• Exercise directions: For this exercise, repeat exactly the lines below starting at the line holding "Extract the spoken" and ending at the line holding "Decode the speech", both included, with no extra lines and no pictures.

• Records for this exercise:
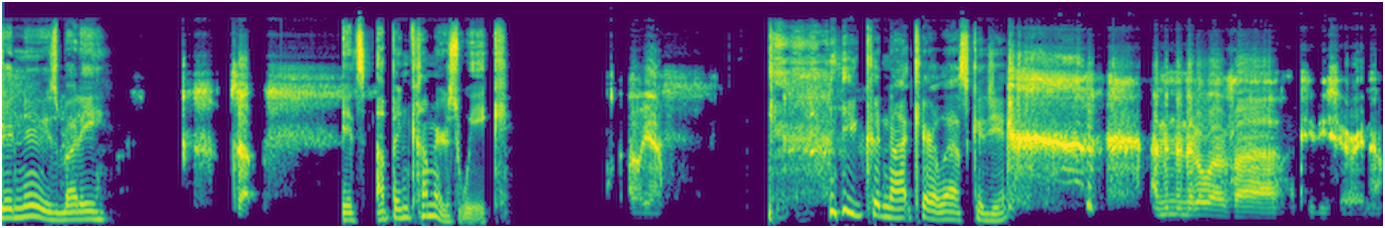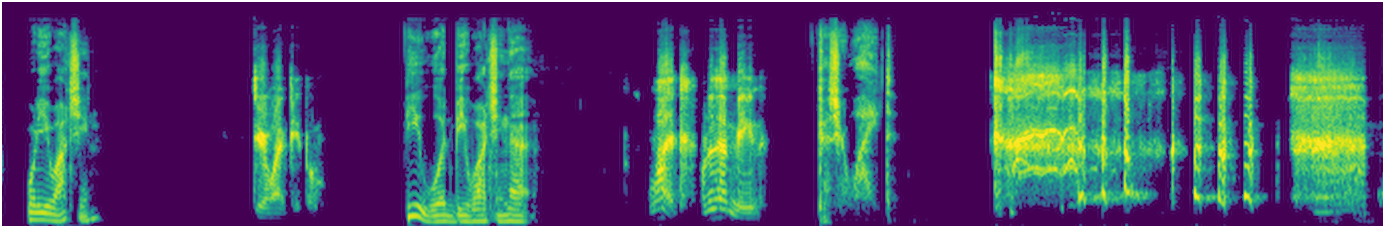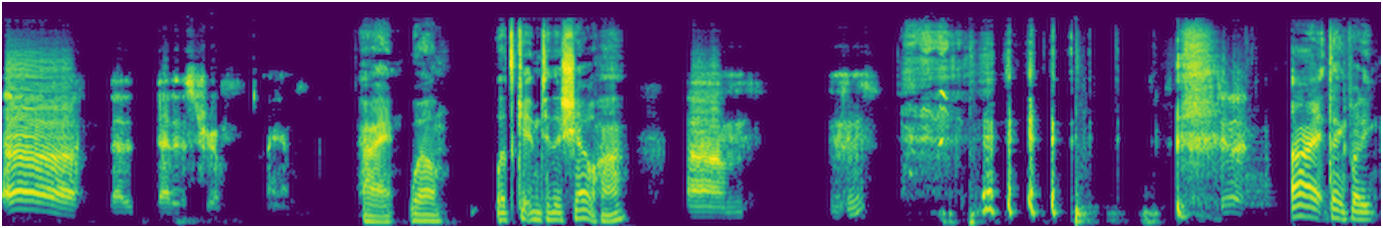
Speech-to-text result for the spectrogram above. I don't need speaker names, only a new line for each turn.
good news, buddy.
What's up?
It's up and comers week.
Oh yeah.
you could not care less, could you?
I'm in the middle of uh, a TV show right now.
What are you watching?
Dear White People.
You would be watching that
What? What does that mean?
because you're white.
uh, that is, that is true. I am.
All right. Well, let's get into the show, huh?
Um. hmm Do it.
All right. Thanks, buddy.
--
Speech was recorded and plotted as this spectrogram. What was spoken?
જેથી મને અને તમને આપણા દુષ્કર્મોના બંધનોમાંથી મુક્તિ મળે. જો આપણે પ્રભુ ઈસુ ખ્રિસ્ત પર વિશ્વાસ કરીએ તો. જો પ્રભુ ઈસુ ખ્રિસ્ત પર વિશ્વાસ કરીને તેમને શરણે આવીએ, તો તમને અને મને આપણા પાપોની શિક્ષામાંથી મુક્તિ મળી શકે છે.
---
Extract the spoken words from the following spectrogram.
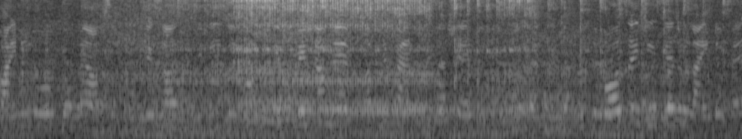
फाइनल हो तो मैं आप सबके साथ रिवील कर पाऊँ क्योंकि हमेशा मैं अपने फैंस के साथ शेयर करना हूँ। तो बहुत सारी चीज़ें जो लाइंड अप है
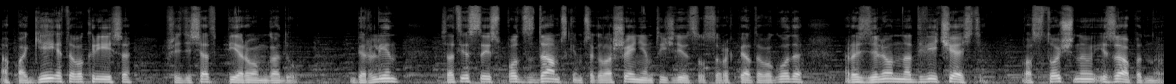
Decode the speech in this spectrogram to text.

• Result of this task:
Extract the spoken words from the following spectrogram.
फाइनल हो तो मैं आप सबके साथ रिवील कर पाऊँ क्योंकि हमेशा मैं अपने फैंस के साथ शेयर करना हूँ। तो बहुत सारी चीज़ें जो लाइंड अप है
Decode the speech in this spectrogram to text.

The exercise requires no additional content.